A method for dealing with the problem of clarifying the relation between the act of knowing and the object known was developed by the German philosopher Edmund Husserl. He outlined an elaborate procedure that he called phenomenology, by which one is said to be able to distinguish the way things appear to be from the way one thinks they really are, thus gaining a more precise understanding of the conceptual foundations of knowledge.
During the second quarter of the 20th century, two schools of thought emerged, each indebted to the Austrian philosopher Ludwig Wittgenstein. The first of these schools, logical empiricism, or logical positivism, had its origins in Vienna, Austria, but it soon spread to England and the United States. The logical empiricists insisted that there is only one kind of knowledge: scientific knowledge; that any valid knowledge claim must be verifiable in experience; and hence that much that had passed for philosophy was neither true nor false but literally meaningless. Finally, following Hume and Kant, a clear distinction must be maintained between analytic and synthetic statements. The so-called verifiability criterion of meaning has undergone changes as a result of discussions among the logical empiricists themselves, as well as their critics, but has not been discarded. More recently, the sharp distinction between the analytic and the synthetic has been attacked by a number of philosophers, chiefly by American philosopher W. V. O. Quine, whose overall approach is in the pragmatic tradition.

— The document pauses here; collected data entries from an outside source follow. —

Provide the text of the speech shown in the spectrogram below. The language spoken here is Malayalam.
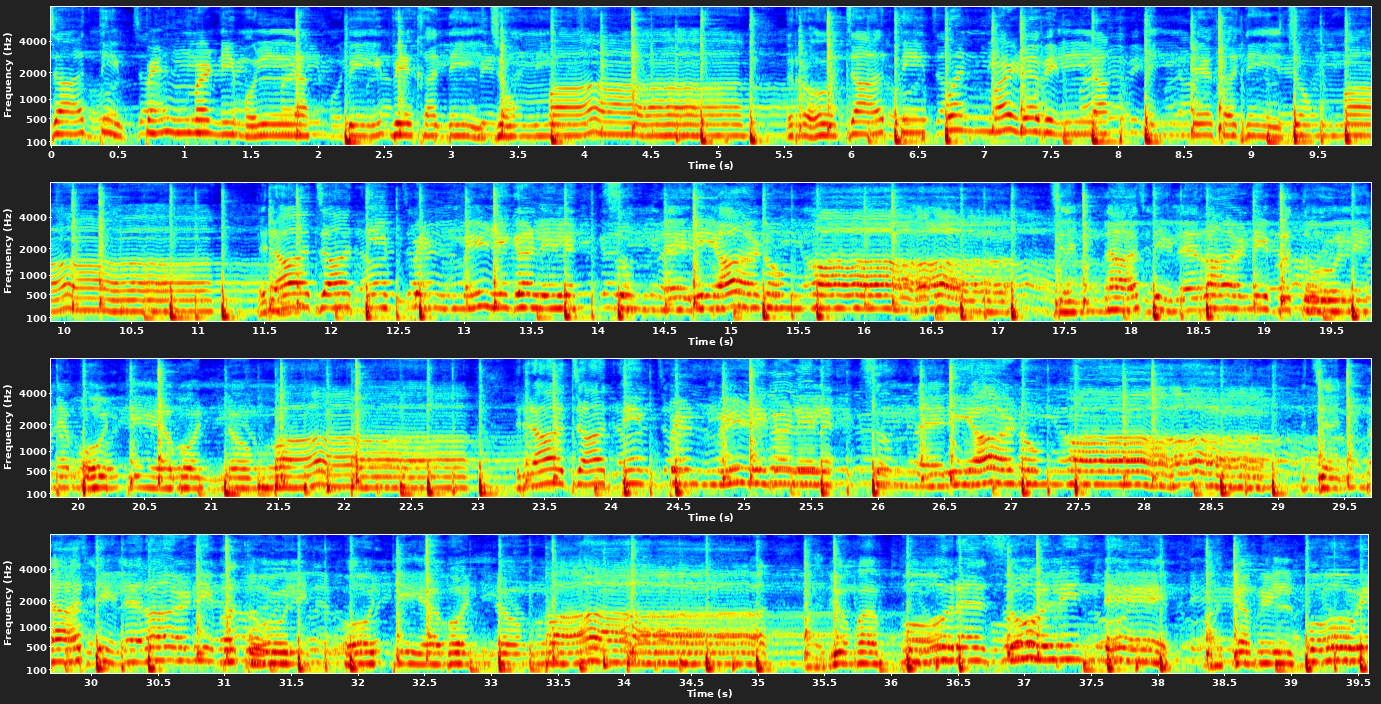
ജാതി പെൺമണി മുല്ല ബീവി ഖദീജുമ്മ. റോജാതി പൊന്മഴവില്ല നിന്റെ ഖദീജുമ്മ. രാജാതി പെൺമിഴികളിൽ സുന്ദരിയാണുമ്മ. ജന്നാത്തിലെ റാണി ബതൂല el pobre.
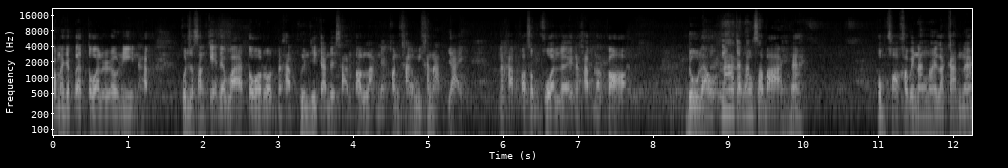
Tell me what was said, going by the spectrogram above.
กำลังจะเปิดตัวเร็วๆนี้นะครับคุณจะสังเกตได้ว่าตัวรถนะครับพื้นที่การโดยสารตอนหลังเนี่ยค่อนข้างมีขนาดใหญ่นะครับพอสมควรเลยนะครับ แล้วก็ดูแล้วน่าจะนั่งสบายนะ ผมขอเข้าไปนั่งหน่อยละกันนะ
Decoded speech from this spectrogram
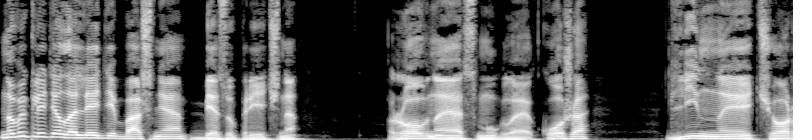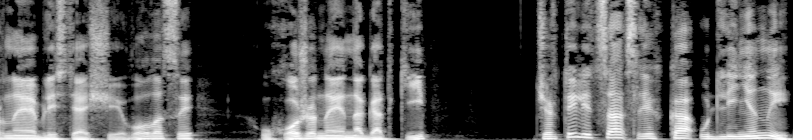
но выглядела леди Башня безупречно. Ровная смуглая кожа — длинные черные блестящие волосы, ухоженные ноготки. Черты лица слегка удлинены,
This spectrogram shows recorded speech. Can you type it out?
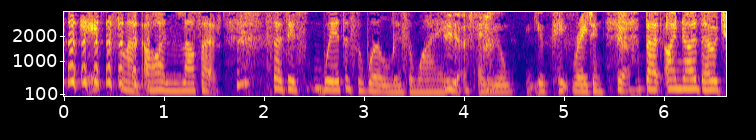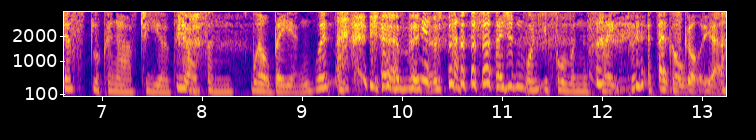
excellent! Oh, I love it. So there's where there's a will, there's a way, Yes. and you you keep reading. Yeah. But I know they were just looking after your health and well-being, weren't they? yeah, they did. they didn't want you falling asleep at At school. school, yeah.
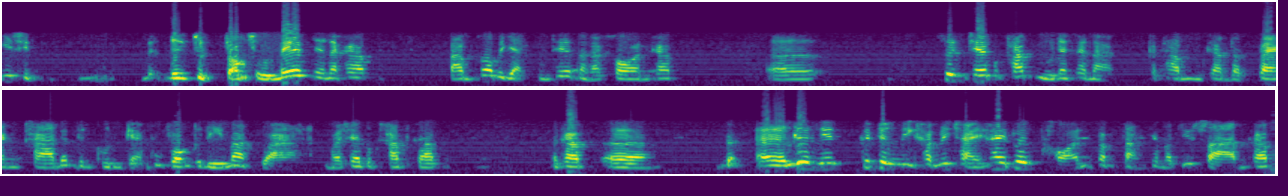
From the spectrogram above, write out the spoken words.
ยี่สิบหนึ่งจุดสองศูนย์เมตรเนี่ยนะครับ ตามข้อบัญญัติกรุงเทพมหานครครับเอ่อซึ่งใช้บังคับอยู่ในขณะกระทำการดัดแปลงคารนั้นเป็นคุณแก่ผู้ฟ้องคดีมากกว่า มาใช้บังคับครับนะครับเอ่อเรื่องนี้ก็จึงมีคำวินิจฉัยให้เพิกถอนคำสั่งฉบับที่สามครับ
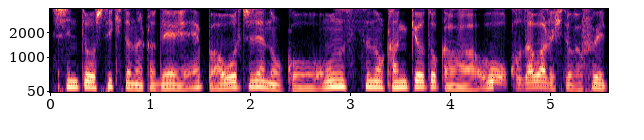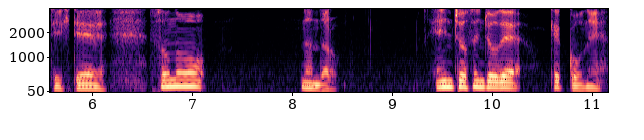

The latter of these recent schools of thought, generally referred to as linguistic analysis (see Analytic and Linguistic Philosophy), or ordinary language philosophy, seems to break with traditional epistemology. The linguistic analysts undertake to examine the actual way key epistemological terms are usedterms such as knowledge, perception, and probabilityand to formulate definitive rules for their use in order to avoid verbal confusion. British philosopher John Langshaw Austin argued, for example, that to say a statement was true added nothing to the statement except a promise by the speaker or writer. Austin does not consider truth a quality or property attaching to statements or utterances..